Writing code quite often involves writing a lot of unit tests. If your tests cover isolated business logic (standard unit tests) writing tests is usually pretty easy. No big dependencies and very isolated testing. If you are writing tests involving database connections things can get a little more complex. The datasource in an application context is usually stored in JNDI so you need to initialize this yourself when writing tests. I use simple-jndi for this and this is how I do it.

First you need to get the jars from simple-jndi. If you use Maven you can also just add this to your pom.xml.


Initialization of the datasource is done by creating the context and adding the datasource to the context.

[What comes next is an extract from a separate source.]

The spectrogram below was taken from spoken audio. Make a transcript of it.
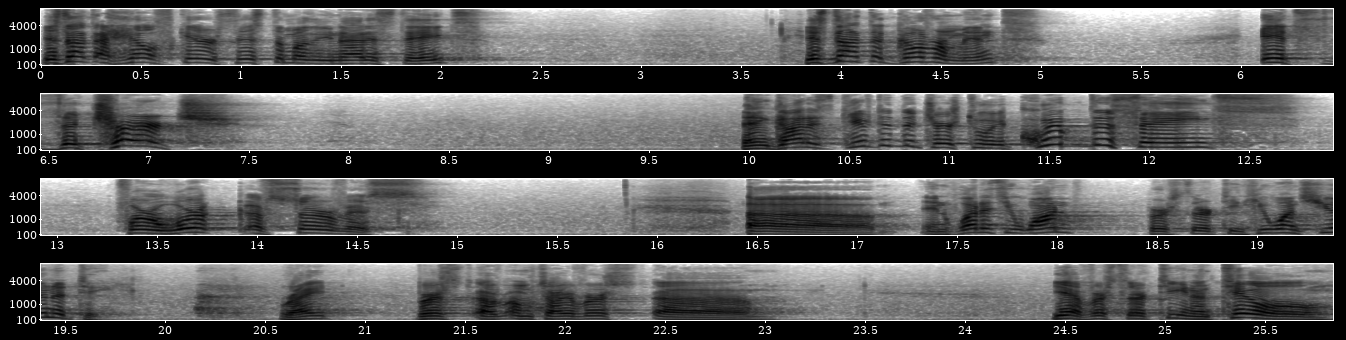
It's not the healthcare system of the United States. It's not the government. It's the church. And God has gifted the church to equip the saints for a work of service. Uh, and what does He want? Verse 13. He wants unity, right? Verse, uh, I'm sorry, verse, uh, yeah, verse 13. Until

The context can be defined in the file system (by using the SimpleContextFactory) or you can just store it in memory (by using the MemoryContextFactory). In this example I initialize a datasource for the HSQLDB database, store it in memory and make the context available for all occurrences of the initial contexts by setting the system property org.osjava.sj.jndi.shared to true.

import javax.naming.Context;
import javax.naming.InitialContext;
import org.hsqldb.jdbc.JDBCDataSource;


// Create initial context
System.setProperty(Context.INITIAL_CONTEXT_FACTORY, "org.osjava.sj.memory.MemoryContextFactory");
System.setProperty("org.osjava.sj.jndi.shared", "true");
InitialContext ic = new InitialContext();


// Construct DataSource
JDBCDataSource ds = new JDBCDataSource();

// Put datasource in JNDI context
ic.bind("java:/comp/env/jdbc/myDS", ds);

This creates a HSQLDB datasource in the context java:/comp/env/jdbc/myDS. The datasource can be retrieved from the code by looking it up in the context like this.

InitialContext ic = new InitialContext();
ds = (DataSource)ic.lookup("java:/comp/env/jdbc/myDS");

It is as easy as that. Now you can access your database via JNDI.